In the framework of culture of dignity, neither “Masha and the Bear” nor “Soviet goods” on Amazon are seen as problematic, i.e. subversive or threatening. Even if we do not like them, we tend to shrug them off and dismiss them as irrelevant. Unlike cyberattacks or corruption of Western politics, they are not worthy of our attention.
Safe Spaces and “Masha Agressions”
And yet, victimhood culture now challenges the culture of dignity. Proponents of this new moral culture are not simply cautious about all things Russian; they are hypersensitive about them to the point where everything that is Russian is endowed with an inherently toxic quality.
Furthermore, they blow the Kremlin’s interference in Western politics out of proportion and turn it into the geopolitical oppression on the part of Russia. They may claim the status of victims of this oppression or they may emerge as representatives of those victims. One way or another, they are offended by anything even remotely related to Russia. Animated Masha is no longer just a little adventurous girl – she’s a microaggression, a “masha-aggression”, a harbinger of geopolitical oppression. In an evident jab at Putin’s Russia that glorifies its Soviet past, the 27 MEPs suddenly feel the need to take offense by claiming that “Soviet goods” on Amazon “demonstrate lack of compassion to millions of European citizens”.
Proponents of the victimhood culture often lack any profound expertise of the topic of their concern – they rarely speak Russian language, are largely unfamiliar with Russian culture (except for the “Masha and the Bear” TV series, obviously) and hardly ever travel to the country – but they are definitely “woke” to the Russian threat. With a convert’s zeal, they struggle for absolute purity and are intolerant to nuanced, better informed analyses of Russia-related phenomena. It seems only pervertedly natural that they tend to consider defenders of dignity culture as Moscow’s enablers, insensitive to the traumas of the self-declared victims of Russian geopolitical oppression.
The victimhood culture of profane geopolitics is far from harmless. Safe spaces free of “Russian triggers” contribute nothing to the information space resilience of Western nations. Meanwhile, the noise produced by complaints about “masha-aggressions” may weaken responses to more serious transgressions of the international rules and norms, putting them on the same level as insignificant “slights” and “insults” of profane geopolitics.

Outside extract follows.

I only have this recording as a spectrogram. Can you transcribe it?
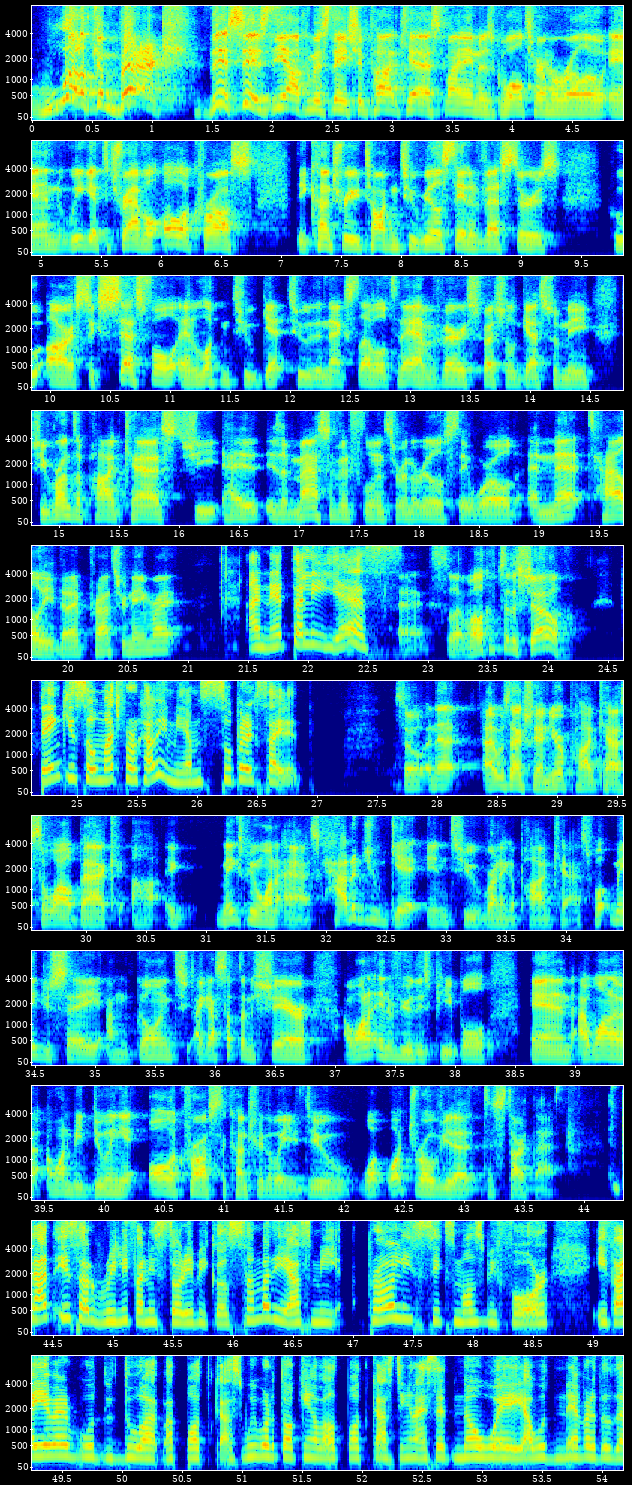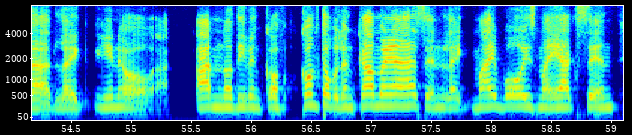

By endorsing the self-victimising and over-generalising interpretation of everything Russian as toxic, threatening and subversive, victimhood culture promotes a blatantly anti-Russian sentiment. This sentiment is wide open to well-deserved criticism on anti-racist grounds, while helping – or, perhaps, even inviting – Moscow to lump legitimate criticism of the Kremlin’s policies together with any old anti-Russian sentiment, which then both end up getting dismissed together as “xenophobic.”
Last but not least, the weaponisation of moral indignation via self-victimisation leads to the endless competition of victimhoods. There is no objective resolution here, as everybody is theoretically entitled to feel oppressed by anything they want.